* [Extracted data entries]
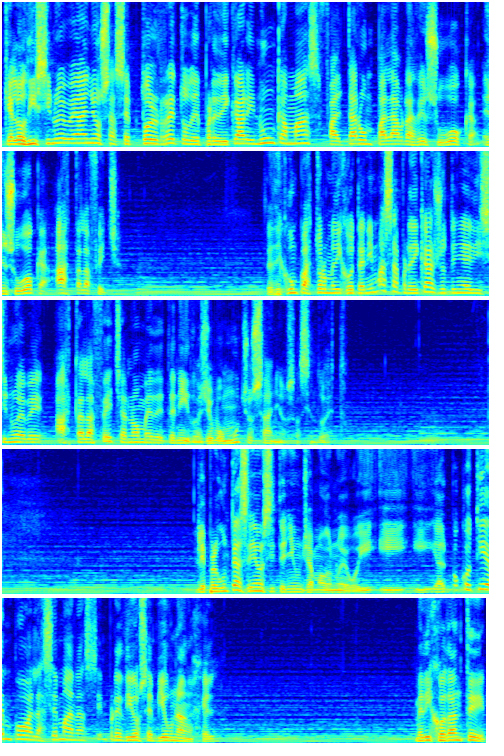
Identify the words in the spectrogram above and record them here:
que a los 19 años aceptó el reto de predicar y nunca más faltaron palabras de su boca, en su boca hasta la fecha. Desde que un pastor me dijo, ¿te animás a predicar? Yo tenía 19, hasta la fecha no me he detenido, llevo muchos años haciendo esto. Le pregunté al Señor si tenía un llamado nuevo y, al poco tiempo, a las semanas, siempre Dios envió un ángel. Me dijo, Dante,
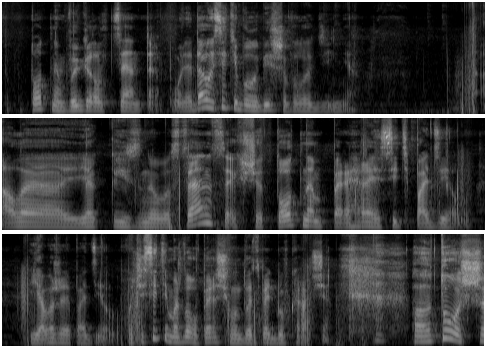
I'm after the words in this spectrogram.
Тобто Тотнем виграв центр поля. Да, у Сіті було більше володіння. Але якийсь новий сенс, якщо Тотнем переграє Сіті по ділу. Я вважаю по ділу. Хоча Сіті, можливо, в хвилин 25 був краще. А, Тож,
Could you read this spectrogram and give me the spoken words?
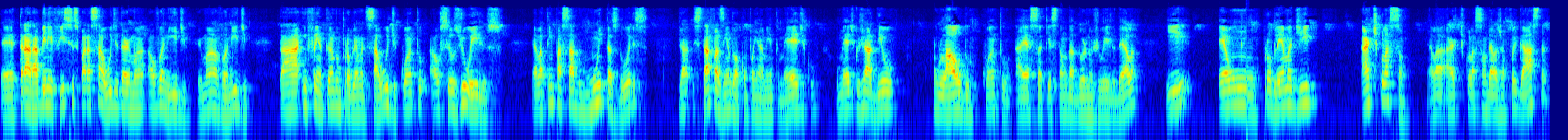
é, trará benefícios para a saúde da irmã Alvanide. Irmã Alvanide está enfrentando um problema de saúde quanto aos seus joelhos. Ela tem passado muitas dores, já está fazendo o acompanhamento médico, o médico já deu o laudo quanto a essa questão da dor no joelho dela e é um problema de articulação. Ela, a articulação dela já foi gasta,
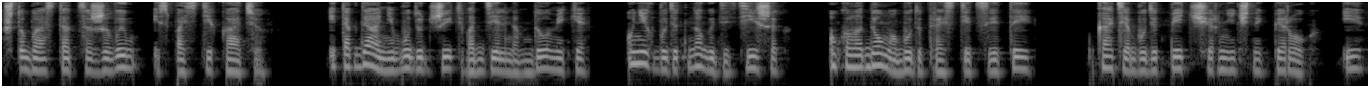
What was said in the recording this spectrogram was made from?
чтобы остаться живым и спасти Катю. И тогда они будут жить в отдельном домике, у них будет много детишек, около дома будут расти цветы, Катя будет петь черничный пирог и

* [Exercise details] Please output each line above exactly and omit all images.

* [Solution for this problem]
Identify the words in the spectrogram above and record them here:
que a los 19 años aceptó el reto de predicar y nunca más faltaron palabras de su boca, en su boca hasta la fecha. Desde que un pastor me dijo, ¿te animás a predicar? Yo tenía 19, hasta la fecha no me he detenido, llevo muchos años haciendo esto. Le pregunté al Señor si tenía un llamado nuevo y, al poco tiempo, a las semanas, siempre Dios envió un ángel. Me dijo, Dante,
I'm after the words in this spectrogram.
Тобто Тотнем виграв центр поля. Да, у Сіті було більше володіння. Але якийсь новий сенс, якщо Тотнем переграє Сіті по ділу. Я вважаю по ділу. Хоча Сіті, можливо, в хвилин 25 був краще. А, Тож,
Could you read this spectrogram and give me the spoken words?
é, trará benefícios para a saúde da irmã Alvanide. Irmã Alvanide está enfrentando um problema de saúde quanto aos seus joelhos. Ela tem passado muitas dores, já está fazendo o acompanhamento médico, o médico já deu o laudo quanto a essa questão da dor no joelho dela e é um problema de articulação. Ela, a articulação dela já foi gasta,
What was said in the recording this spectrogram was made from?
чтобы остаться живым и спасти Катю. И тогда они будут жить в отдельном домике, у них будет много детишек, около дома будут расти цветы, Катя будет петь черничный пирог и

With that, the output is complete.